- [Problem requirements]: Only the text of the records belongs in the answer, copied exactly and without pictures.

- [The data]:
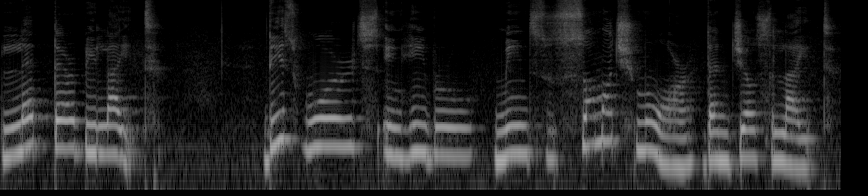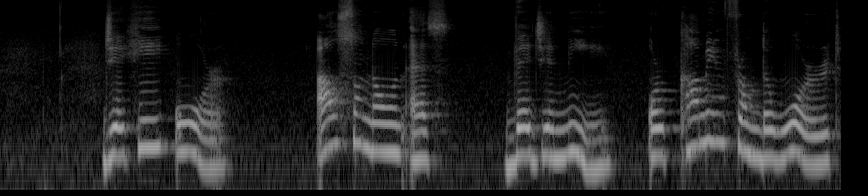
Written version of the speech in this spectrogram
Let there be light. These words in Hebrew means so much more than just light. Jehi or, also known as Vejehi, or coming from the word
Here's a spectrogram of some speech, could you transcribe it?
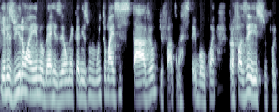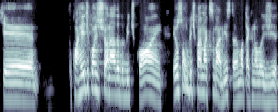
E eles viram aí no BRZ um mecanismo muito mais estável, de fato, na né? stablecoin, para fazer isso, porque com a rede congestionada do Bitcoin, eu sou um Bitcoin maximalista, amo a tecnologia,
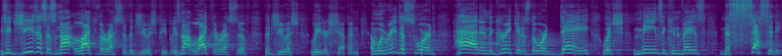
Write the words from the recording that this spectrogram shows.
You see, Jesus is not like the rest of the Jewish people. He's not like the rest of the Jewish leadership. And, and when we read this word had, in the Greek, it is the word day, which means and conveys necessity,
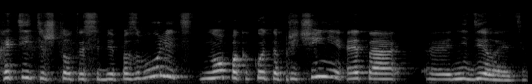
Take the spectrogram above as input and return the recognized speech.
хотите что-то себе позволить, но по какой-то причине это э, не делаете.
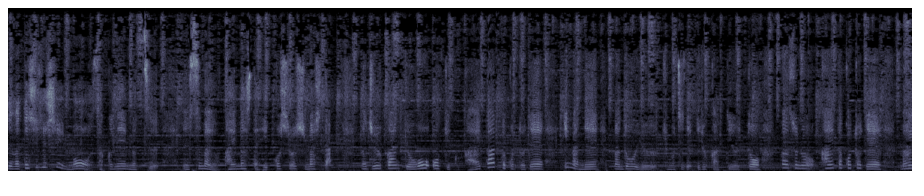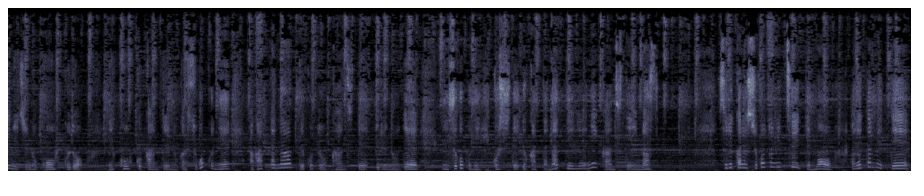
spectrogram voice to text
で、私自身も昨年末、え住まいを変えました。引っ越しをしました。まあ、住環境を大きく変えたってことで、今ね、まあ、どういう気持ちでいるかっていうと、まあ、その変えたことで毎日の幸福度、え幸福感っていうのがすごくね、上がったなっていうことを感じているので、えすごくね、引っ越してよかったなっていうふうに感じています。それから仕事についても、改めて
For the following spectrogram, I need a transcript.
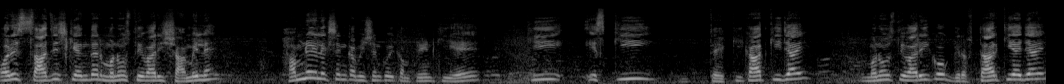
और इस साजिश के अंदर मनोज तिवारी शामिल हैं। हमने इलेक्शन कमीशन को एक कंप्लेंट की है कि इसकी तहकीकात की जाए, मनोज तिवारी को गिरफ़्तार किया जाए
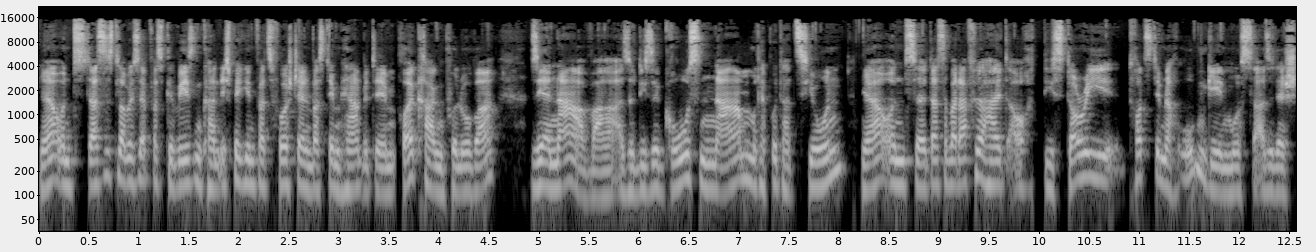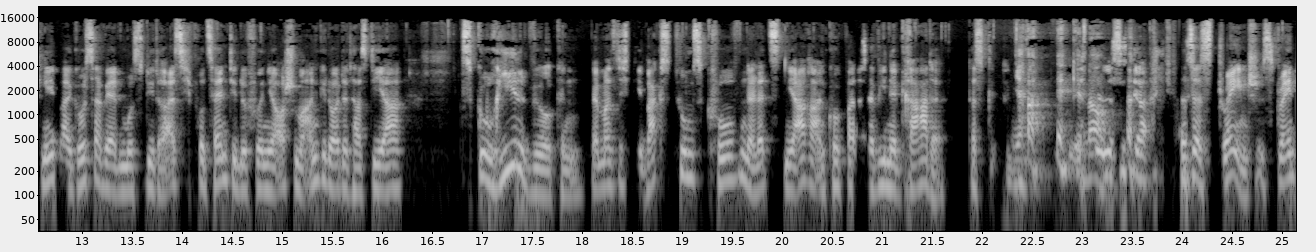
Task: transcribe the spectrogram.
Ja, und das ist, glaube ich, so etwas gewesen, kann ich mir jedenfalls vorstellen, was dem Herrn mit dem Rollkragenpullover sehr nahe war. Also diese großen Namen, Reputation, ja, und äh, dass aber dafür halt auch die Story trotzdem nach oben gehen musste, also der Schneeball größer werden musste, die 30 Prozent, die du vorhin ja auch schon mal angedeutet hast, die ja skurril wirken. Wenn man sich die Wachstumskurven der letzten Jahre anguckt, war das ja wie eine Gerade. Das, ja, genau. Das ist ja, das ist ja strange, strange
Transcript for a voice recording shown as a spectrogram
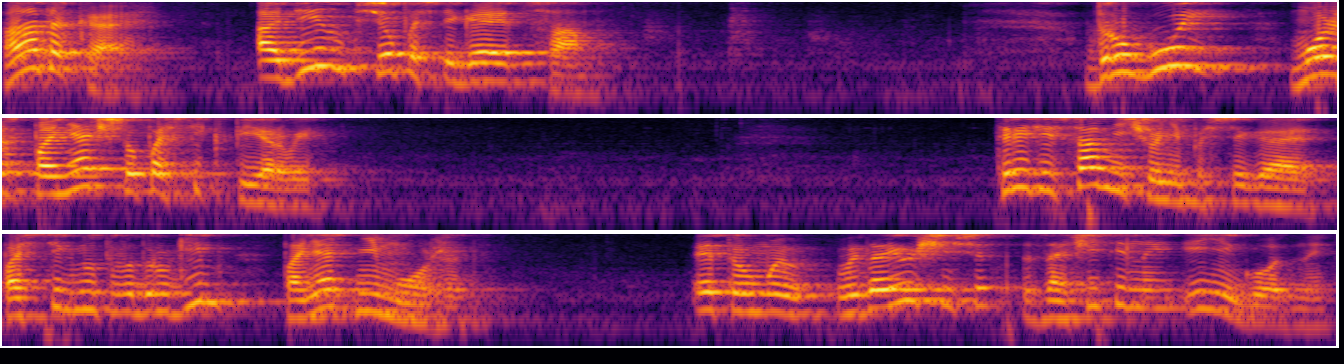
Она такая. Один все постигает сам. Другой может понять, что постиг первый. Третий сам ничего не постигает, постигнутого другим понять не может. Это умы выдающийся, значительный и негодный.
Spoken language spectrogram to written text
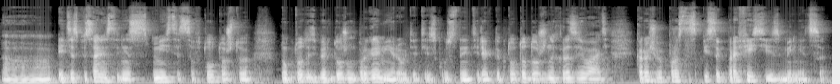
э, эти специальности не сместятся в то, то что ну, кто-то теперь должен программировать эти искусственные интеллекты, кто-то должен их развивать. Короче, просто список профессий изменится.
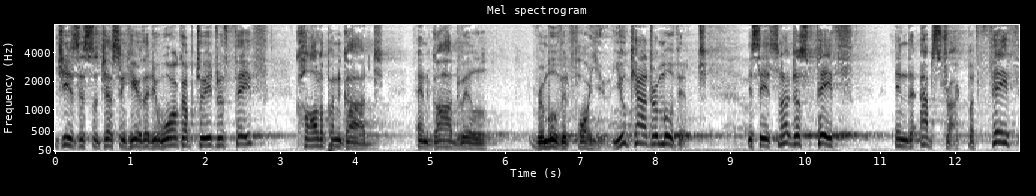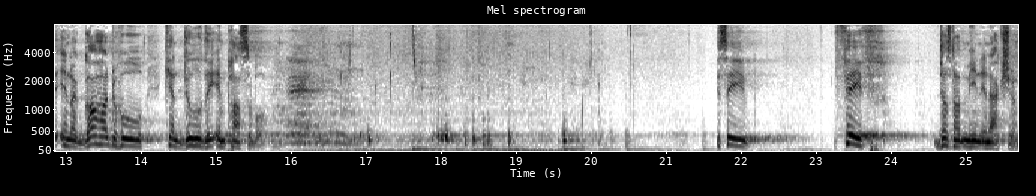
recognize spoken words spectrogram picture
Jesus is suggesting here that you walk up to it with faith, call upon God, and God will remove it for you. You can't remove it. You see, it's not just faith in the abstract, but faith in a God who can do the impossible. You see, faith does not mean inaction.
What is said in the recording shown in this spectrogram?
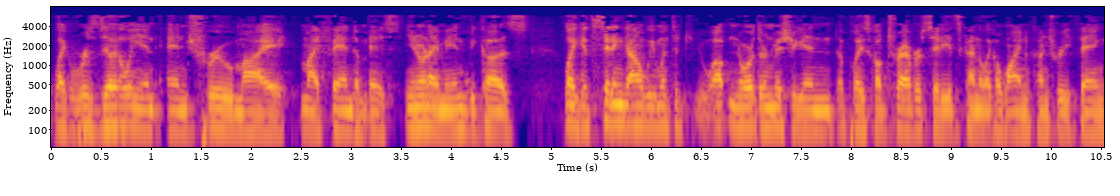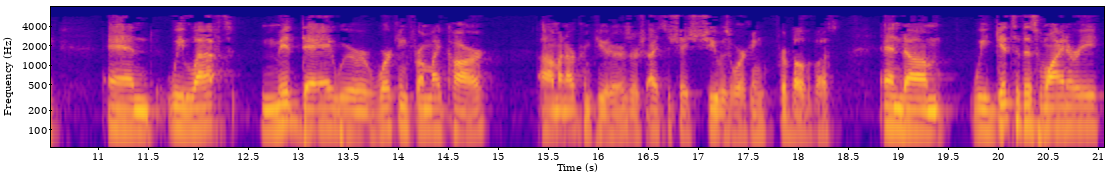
like resilient and true my my fandom is. You know what I mean? Because like it's sitting down. We went to up northern Michigan, a place called Traverse City. It's kind of like a wine country thing, and we left midday. We were working from my car um, on our computers, or I should say she was working for both of us, and um, we get to this winery,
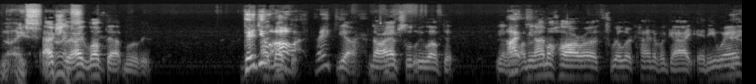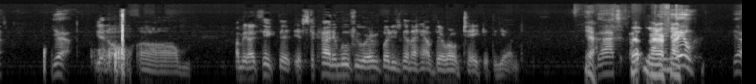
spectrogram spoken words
Nice. Actually, nice. I love that movie. did you I oh it. thank you Yeah, no, I absolutely loved it. You know, I- I, mean, I'm a horror thriller kind of a guy anyway. yeah You know, um, I mean, I think that it's the kind of movie where everybody's going to have their own take at the end. Yeah, that's But matter of fact, nailed yeah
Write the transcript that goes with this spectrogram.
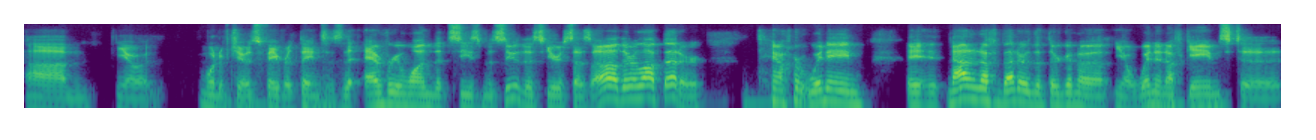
Um, you know, one of Joe's favorite things is that everyone that sees Mizzou this year says, "Oh, they're a lot better. They are winning, eh, not enough better that they're going to, you know, win enough games to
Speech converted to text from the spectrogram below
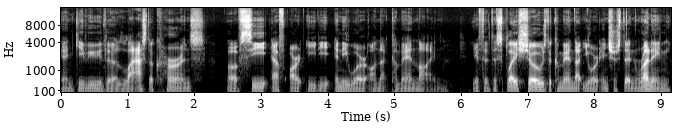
and give you the last occurrence of CFRED anywhere on that command line. If the display shows the command that you are interested in running,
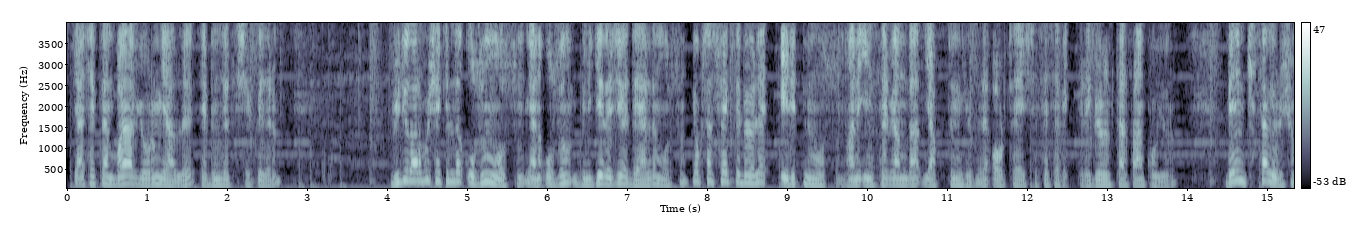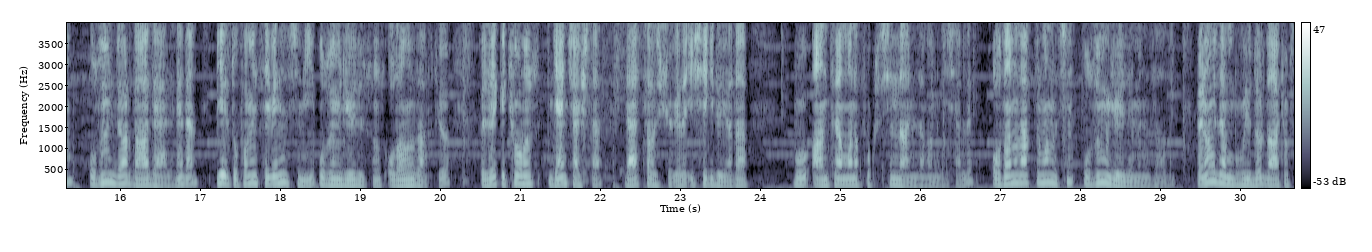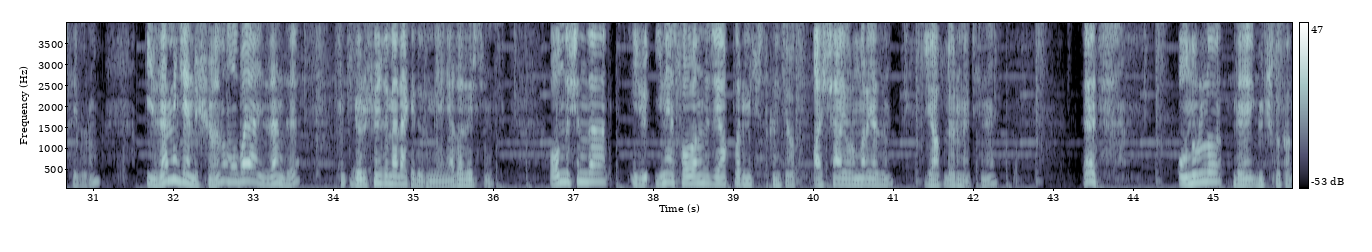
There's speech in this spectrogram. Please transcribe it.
Gerçekten bayağı bir yorum geldi. Hepinize teşekkür ederim. Videolar bu şekilde uzun mu olsun? Yani uzun, bilgi verici ve değerli mi olsun? Yoksa sürekli böyle editli mi olsun? Hani Instagram'da yaptığım gibi böyle ortaya işte ses efektleri, görüntüler falan koyuyorum. Benim kişisel görüşüm uzun videolar daha değerli. Neden? Bir dopamin seviyeniz için iyi. Uzun video izliyorsunuz. Odanız artıyor. Özellikle çoğunuz genç yaşta ders çalışıyor ya da işe gidiyor ya da bu antrenmana fokus için de aynı zamanda geçerli. Odanızı arttırmanız için uzun video izlemeniz lazım. Ben o yüzden bu videoları daha çok seviyorum. İzlenmeyeceğini düşünüyordum ama bayağı izlendi. Görüşünüzü merak ediyorum yani yazabilirsiniz. Onun dışında yine sorularınızı cevaplarım hiç sıkıntı yok. Aşağı yorumlara yazın. Cevaplıyorum hepsini. Evet. Onurlu ve güçlü kalın.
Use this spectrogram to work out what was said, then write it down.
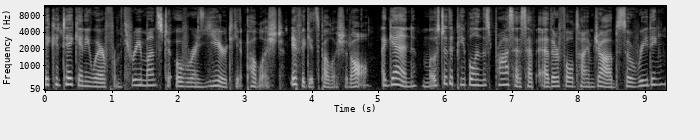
It can take anywhere from three months to over a year to get published, if it gets published at all. Again, most of the people in this process have other full-time jobs, so reading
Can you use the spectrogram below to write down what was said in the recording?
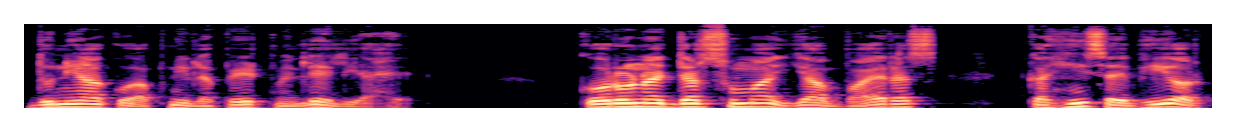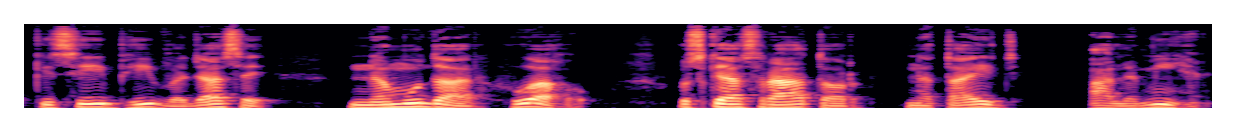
دنیا کو اپنی لپیٹ میں لے لیا ہے۔ کورونا جرسما یا وائرس کہیں سے بھی اور کسی بھی وجہ سے نمودار ہوا ہو، اس کے اثرات اور نتائج عالمی ہیں۔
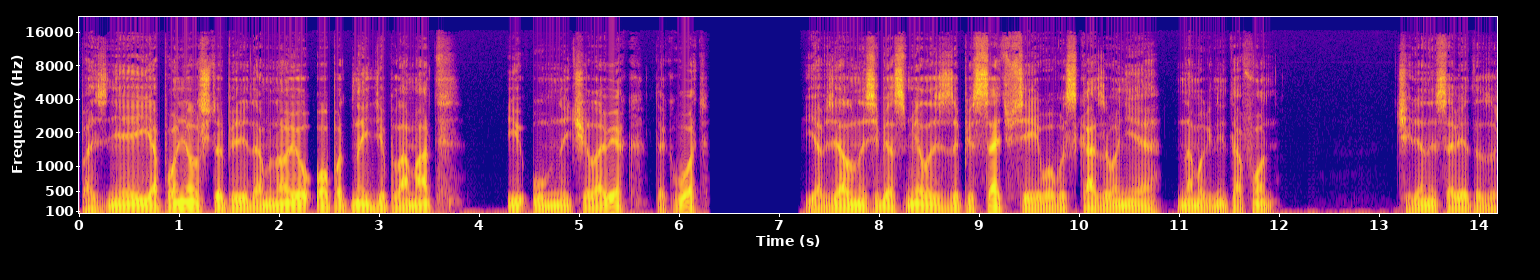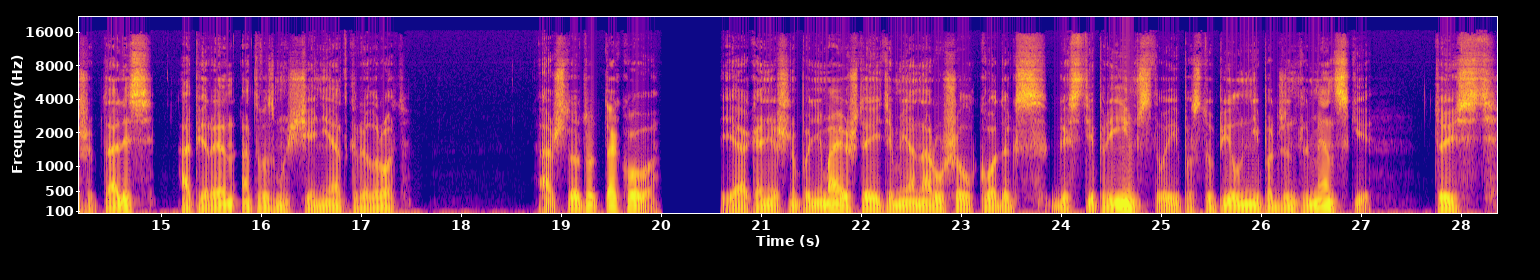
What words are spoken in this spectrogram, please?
позднее я понял, что передо мною опытный дипломат и умный человек. Так вот, я взял на себя смелость записать все его высказывания на магнитофон. Члены совета зашептались, а Пирен от возмущения открыл рот. А что тут такого? Я, конечно, понимаю, что этим я нарушил кодекс гостеприимства и поступил не по-джентльменски, то есть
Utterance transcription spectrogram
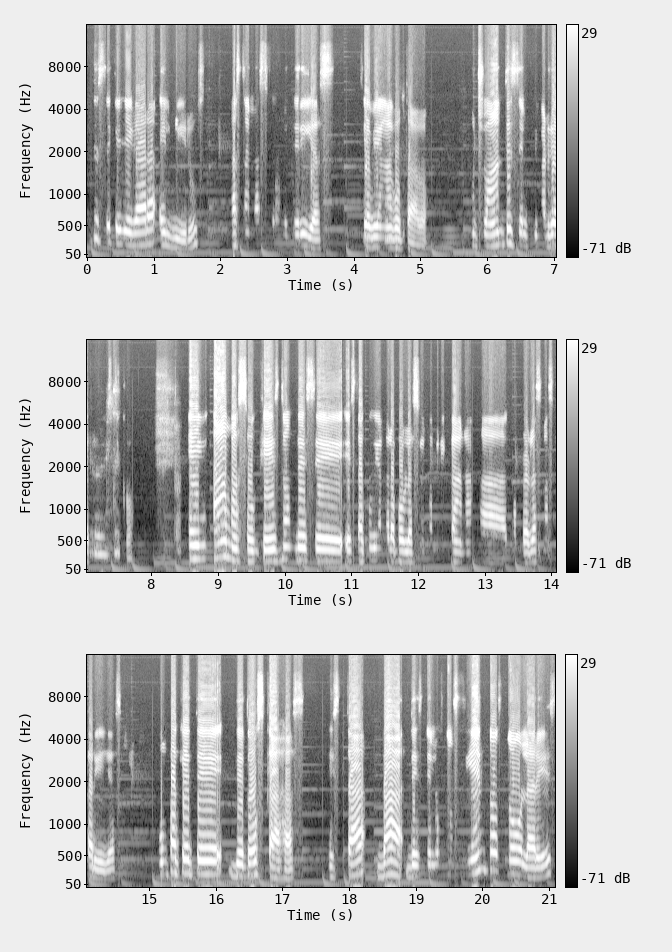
antes de que llegara el virus, hasta en las cafeterías se habían agotado. Mucho antes del primer diagnóstico. En Amazon, que es donde se está acudiendo la población dominicana a comprar las mascarillas, un paquete de dos cajas está va desde los 200 dólares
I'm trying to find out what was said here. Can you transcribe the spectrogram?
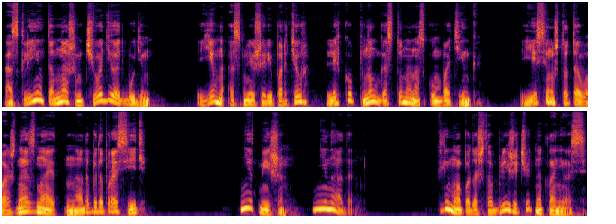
а с клиентом нашим чего делать будем?» Явно осмелевший репортер легко пнул Гастона носком ботинка. «Если он что-то важное знает, надо бы допросить». «Нет, Миша, «Не надо». Климова подошла ближе, чуть наклонилась.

- [Solved problem]:
Written version of the speech in this spectrogram
Let there be light. These words in Hebrew means so much more than just light. Jehi or, also known as Vejehi, or coming from the word
Here's a spectrogram of some speech, could you transcribe it?
E eles viram aí no BRZ um mecanismo muito mais estável, de fato, na né? stablecoin, para fazer isso, porque com a rede congestionada do Bitcoin, eu sou um Bitcoin maximalista, amo a tecnologia,
Write the words from the recording that this spectrogram shows.
You see, Jesus is not like the rest of the Jewish people. He's not like the rest of the Jewish leadership. And, and when we read this word had, in the Greek, it is the word day, which means and conveys necessity,
Take the spectrogram above as input and return the recognized speech.
хотите что-то себе позволить, но по какой-то причине это э, не делаете.
spectrogram voice to text
で、私自身も昨年末、え住まいを変えました。引っ越しをしました。まあ、住環境を大きく変えたってことで、今ね、まあ、どういう気持ちでいるかっていうと、まあ、その変えたことで毎日の幸福度、え幸福感っていうのがすごくね、上がったなっていうことを感じているので、えすごくね、引っ越してよかったなっていうふうに感じています。それから仕事についても、改めて
For the following spectrogram, I need a transcript.
और इस साजिश के अंदर मनोज तिवारी शामिल हैं। हमने इलेक्शन कमीशन को एक कंप्लेंट की है कि इसकी तहकीकात की जाए, मनोज तिवारी को गिरफ़्तार किया जाए
Task: transcribe the spectrogram.
Ja, und das ist, glaube ich, so etwas gewesen, kann ich mir jedenfalls vorstellen, was dem Herrn mit dem Rollkragenpullover sehr nahe war. Also diese großen Namen, Reputation, ja, und äh, dass aber dafür halt auch die Story trotzdem nach oben gehen musste, also der Schneeball größer werden musste, die 30 Prozent, die du vorhin ja auch schon mal angedeutet hast, die ja skurril wirken. Wenn man sich die Wachstumskurven der letzten Jahre anguckt, war das ja wie eine Gerade. Das, ja, genau. Das ist ja, das ist ja strange, strange
Transcript for a voice recording shown as a spectrogram
Она такая. Один все постигает сам. Другой может понять, что постиг первый. Третий сам ничего не постигает, постигнутого другим понять не может. Это умы выдающийся, значительный и негодный.
Spoken language spectrogram to written text
э, эти специальности не сместятся в то, то что ну, кто-то теперь должен программировать эти искусственные интеллекты, кто-то должен их развивать. Короче, просто список профессий изменится.
recognize spoken words spectrogram picture
Jesus is suggesting here that you walk up to it with faith, call upon God, and God will remove it for you. You can't remove it. You see, it's not just faith in the abstract, but faith in a God who can do the impossible. You see, faith does not mean inaction.
What is said in the recording shown in this spectrogram?
like resilient and true my my fandom is. You know what I mean? Because like it's sitting down. We went to up northern Michigan, a place called Traverse City. It's kind of like a wine country thing, and we left midday. We were working from my car um, on our computers, or I should say she was working for both of us, and um, we get to this winery,
spectrogram spoken words
Nice. Actually, nice. I love that movie. did you I oh it. thank you Yeah, no, I absolutely loved it. You know, I- I, mean, I'm a horror thriller kind of a guy anyway. yeah You know, um, I mean, I think that it's the kind of movie where everybody's going to have their own take at the end. Yeah, that's But matter of fact, nailed yeah
Write the transcript that goes with this spectrogram.
Um, you know, one of Joe's favorite things is that everyone that sees Mizzou this year says, "Oh, they're a lot better. They are winning, eh, not enough better that they're going to, you know, win enough games to
Speech converted to text from the spectrogram below
and give you the last occurrence of CFRED anywhere on that command line. If the display shows the command that you are interested in running,
There's speech in this spectrogram. Please transcribe it.
Gerçekten bayağı bir yorum geldi. Hepinize teşekkür ederim. Videolar bu şekilde uzun mu olsun? Yani uzun, bilgi verici ve değerli mi olsun? Yoksa sürekli böyle editli mi olsun? Hani Instagram'da yaptığım gibi böyle ortaya işte ses efektleri, görüntüler falan koyuyorum. Benim kişisel görüşüm uzun videolar daha değerli. Neden? Bir dopamin seviyeniz için iyi. Uzun video izliyorsunuz. Odanız artıyor. Özellikle çoğunuz genç yaşta ders çalışıyor ya da işe gidiyor ya da bu antrenmana fokus için de aynı zamanda geçerli. Odanızı arttırmanız için uzun video izlemeniz lazım. Ben o yüzden bu videoları daha çok seviyorum. İzlenmeyeceğini düşünüyordum ama bayağı izlendi. Görüşünüzü merak ediyorum yani yazabilirsiniz. Onun dışında yine sorularınızı cevaplarım hiç sıkıntı yok. Aşağı yorumlara yazın. Cevaplıyorum hepsini. Evet. Onurlu ve güçlü kalın.
Use this spectrogram to work out what was said, then write it down.
It can take anywhere from three months to over a year to get published, if it gets published at all. Again, most of the people in this process have other full-time jobs, so reading
Can you use the spectrogram below to write down what was said in the recording?
دنیا کو اپنی لپیٹ میں لے لیا ہے۔ کورونا جرسما یا وائرس کہیں سے بھی اور کسی بھی وجہ سے نمودار ہوا ہو، اس کے اثرات اور نتائج عالمی ہیں۔
What words are spoken in this spectrogram, please?
позднее я понял, что передо мною опытный дипломат и умный человек. Так вот, я взял на себя смелость записать все его высказывания на магнитофон. Члены совета зашептались, а Пирен от возмущения открыл рот. А что тут такого? Я, конечно, понимаю, что этим я нарушил кодекс гостеприимства и поступил не по-джентльменски, то есть
Utterance transcription spectrogram
antes de que llegara el virus, hasta en las cafeterías se habían agotado. Mucho antes del primer diagnóstico. En Amazon, que es donde se está acudiendo la población dominicana a comprar las mascarillas, un paquete de dos cajas está va desde los 200 dólares
I'm trying to find out what was said here. Can you transcribe the spectrogram?
а с клиентом нашим чего делать будем?» Явно осмелевший репортер легко пнул Гастона носком ботинка. «Если он что-то важное знает, надо бы допросить». «Нет, Миша, «Не надо». Климова подошла ближе, чуть наклонилась.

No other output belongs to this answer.